Today, Barrett works as the announcer for ABC’s Jimmy Kimmel Live! late night show. As such, he’ll often see new bands come in and each time, Barrett says, he has to fight the impulse to pull the groups aside and tell them, “Enjoy it. Take it all in.”
But while hindsight is 20/20 and it’s easy to second-guess every decision one makes when looking at the past, Barrett also expresses gratitude and relief. After all, he and the band made it. Not only that, they got through the peaks of fame relatively unscathed. This spring, the group is poised to release its latest LP, which is the result of renewed dedication born from simply having the time. To produce the album, Barrett says the band “circled the wagons.” The BossToneS, which has been together since the early ’80s, has endured plenty of ups and downs.

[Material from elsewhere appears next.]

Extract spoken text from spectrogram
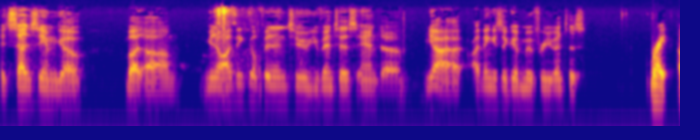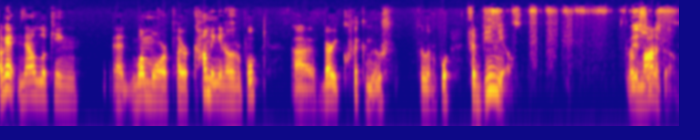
It's sad to see him go, but um, you know I think he'll fit into Juventus, and uh, yeah, I, I think it's a good move for Juventus. Right. Okay. Now looking at one more player coming into Liverpool. Uh, very quick move for Liverpool. Fabinho for This was- Monaco.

In a way, making this record was both therapeutic and a way to make something positive out of something negative.
“It got us through it,” Barrett says.
As the great American poet, Robert Frost, once wrote, “The best way out is always through.” If one is to believe this, then by getting through the pandemic and the tumultuous 2020 with a new record in hand may indicate for Barrett that he’s gotten out of his past tendencies of self-doubt. Another member of the BossToneS noticed this too. While reflecting on the album, keyboardist John Goetchius pointed out to Barrett that his talents are important. Talking with Goetchius, Barrett noted that he was surprised that so many lyrics were bubbling up last year. He was happy they were, but still rather astonished.

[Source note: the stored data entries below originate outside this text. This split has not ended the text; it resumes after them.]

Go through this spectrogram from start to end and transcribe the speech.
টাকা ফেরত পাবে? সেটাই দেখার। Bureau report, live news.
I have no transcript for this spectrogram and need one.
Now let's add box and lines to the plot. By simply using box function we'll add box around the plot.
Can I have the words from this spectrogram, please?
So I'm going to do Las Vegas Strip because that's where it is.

“And J.G. was like, ‘Listen asshole, that’s because you’re an artist.’” Barrett says. “That’s one of those words that I’m uncomfortable with. I’ve run from stuff like that. But he was right. In times like this, that’s what artists do. They create. And for the first time, I allowed myself to accept it.”
Barrett says he loves language, loves words. He’s particularly enthralled with what songs can do and how they can say so much in such short periods of time. In the late 1990s when the BossToneS were on every radio station, it was rare to have such a platform. And to have one while playing ska music that originated in Jamaica, flourished in England in the 1970s and now found popularity with a Boston band—that was a lot to handle for Barrett and company at the time. But the group ultimately rode the wave. They made it out and their latest album, recorded in a nearly-100-year-old studio formerly owned by the bassist, Flea, and now owned by Tim Armstrong of Rancid, should be helpful to the resume. Not only for its musicianship, but for its sense of honest camaraderie.
“I think what it comes down to,” Barrett says, “is that it’s about family. It’s friends and it’s community. That’s what the whole record is about, the strength of other human beings you’ve surrounded yourself with. Those who have gone on the journey with you.”
Illustration by YoYo Yosef